Please repeat exactly the lines from the one containing "There's speech in" to the end of the entries below, both included, and omit all pictures.
*** Data supplied ***
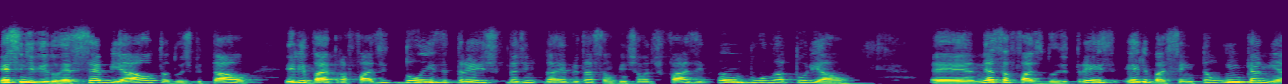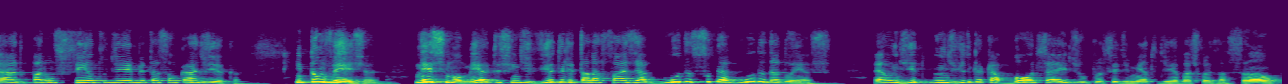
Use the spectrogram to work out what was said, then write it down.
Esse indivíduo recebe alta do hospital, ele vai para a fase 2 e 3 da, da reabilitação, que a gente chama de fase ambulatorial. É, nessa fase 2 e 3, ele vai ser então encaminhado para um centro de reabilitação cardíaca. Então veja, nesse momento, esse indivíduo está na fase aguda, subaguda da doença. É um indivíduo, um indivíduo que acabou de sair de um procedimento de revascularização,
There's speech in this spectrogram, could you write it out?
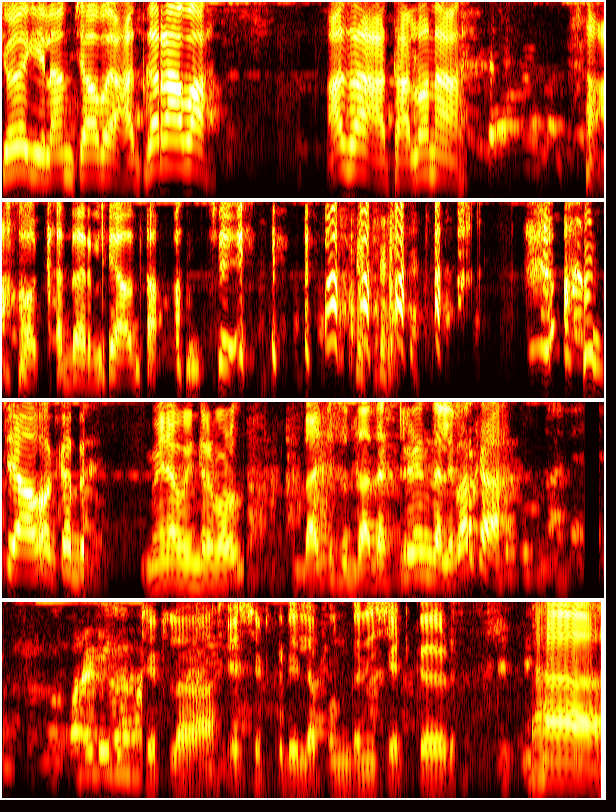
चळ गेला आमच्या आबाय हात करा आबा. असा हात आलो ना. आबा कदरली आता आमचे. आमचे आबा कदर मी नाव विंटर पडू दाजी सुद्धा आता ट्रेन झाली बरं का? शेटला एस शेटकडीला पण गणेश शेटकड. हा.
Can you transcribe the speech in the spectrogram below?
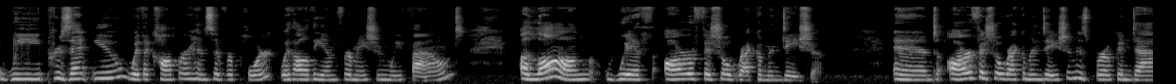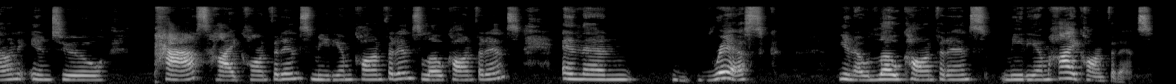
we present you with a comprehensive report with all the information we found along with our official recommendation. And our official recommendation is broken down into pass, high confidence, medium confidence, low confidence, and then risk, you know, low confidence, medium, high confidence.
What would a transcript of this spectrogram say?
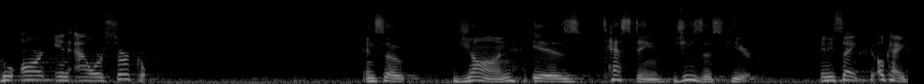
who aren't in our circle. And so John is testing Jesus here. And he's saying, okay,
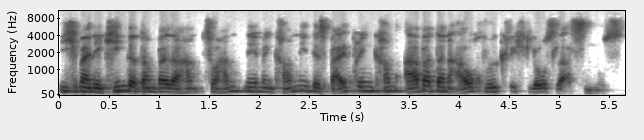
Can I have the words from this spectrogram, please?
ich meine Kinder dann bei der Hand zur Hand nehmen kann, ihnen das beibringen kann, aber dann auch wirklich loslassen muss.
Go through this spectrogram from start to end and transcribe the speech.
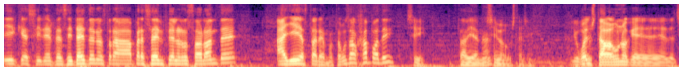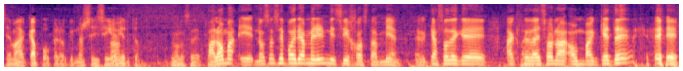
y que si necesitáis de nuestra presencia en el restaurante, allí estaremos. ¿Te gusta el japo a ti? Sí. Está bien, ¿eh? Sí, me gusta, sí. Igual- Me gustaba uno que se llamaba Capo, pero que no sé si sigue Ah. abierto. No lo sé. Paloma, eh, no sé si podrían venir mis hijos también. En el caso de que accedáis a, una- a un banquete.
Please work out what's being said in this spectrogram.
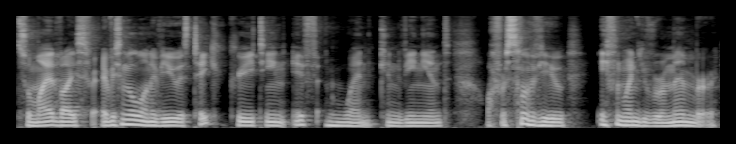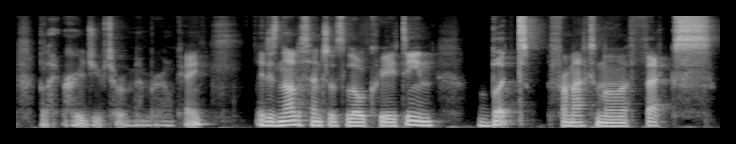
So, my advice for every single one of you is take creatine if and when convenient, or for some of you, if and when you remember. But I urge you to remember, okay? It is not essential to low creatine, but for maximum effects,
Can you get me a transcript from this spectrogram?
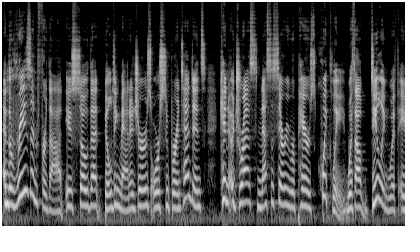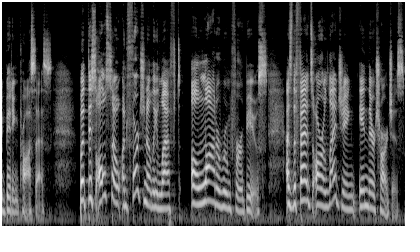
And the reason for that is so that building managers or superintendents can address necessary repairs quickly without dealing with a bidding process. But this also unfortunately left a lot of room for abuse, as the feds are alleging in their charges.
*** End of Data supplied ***
_Solution to this exercise_.
There's speech in this spectrogram, could you write it out?
चळ गेला आमच्या आबाय हात करा आबा. असा हात आलो ना. आबा कदरली आता आमचे. आमचे आबा कदर मी नाव विंटर पडू दाजी सुद्धा आता ट्रेन झाली बरं का? शेटला एस शेटकडीला पण गणेश शेटकड. हा.
Can you transcribe the speech in the spectrogram below?
we present you with a comprehensive report with all the information we found along with our official recommendation. And our official recommendation is broken down into pass, high confidence, medium confidence, low confidence, and then risk, you know, low confidence, medium, high confidence.
What would a transcript of this spectrogram say?
who aren't in our circle. And so John is testing Jesus here. And he's saying, okay,
Can I have the words from this spectrogram, please?
ich meine Kinder dann bei der Hand zur Hand nehmen kann, ihnen das beibringen kann, aber dann auch wirklich loslassen muss.
Go through this spectrogram from start to end and transcribe the speech.
y que si necesitáis de nuestra presencia en el restaurante, allí estaremos. ¿Te gusta el japo a ti? Sí. Está bien, ¿eh? Sí, me gusta, sí. Igual- Me gustaba uno que se llamaba Capo, pero que no sé si sigue Ah. abierto. No lo sé. Paloma, eh, no sé si podrían venir mis hijos también. En el caso de que accedáis a, una- a un banquete.
Please work out what's being said in this spectrogram.
So, my advice for every single one of you is take creatine if and when convenient, or for some of you, if and when you remember. But I urge you to remember, okay? It is not essential to low creatine, but for maximum effects,
Can you get me a transcript from this spectrogram?
And the reason for that is so that building managers or superintendents can address necessary repairs quickly without dealing with a bidding process. But this also unfortunately left a lot of room for abuse, as the feds are alleging in their charges.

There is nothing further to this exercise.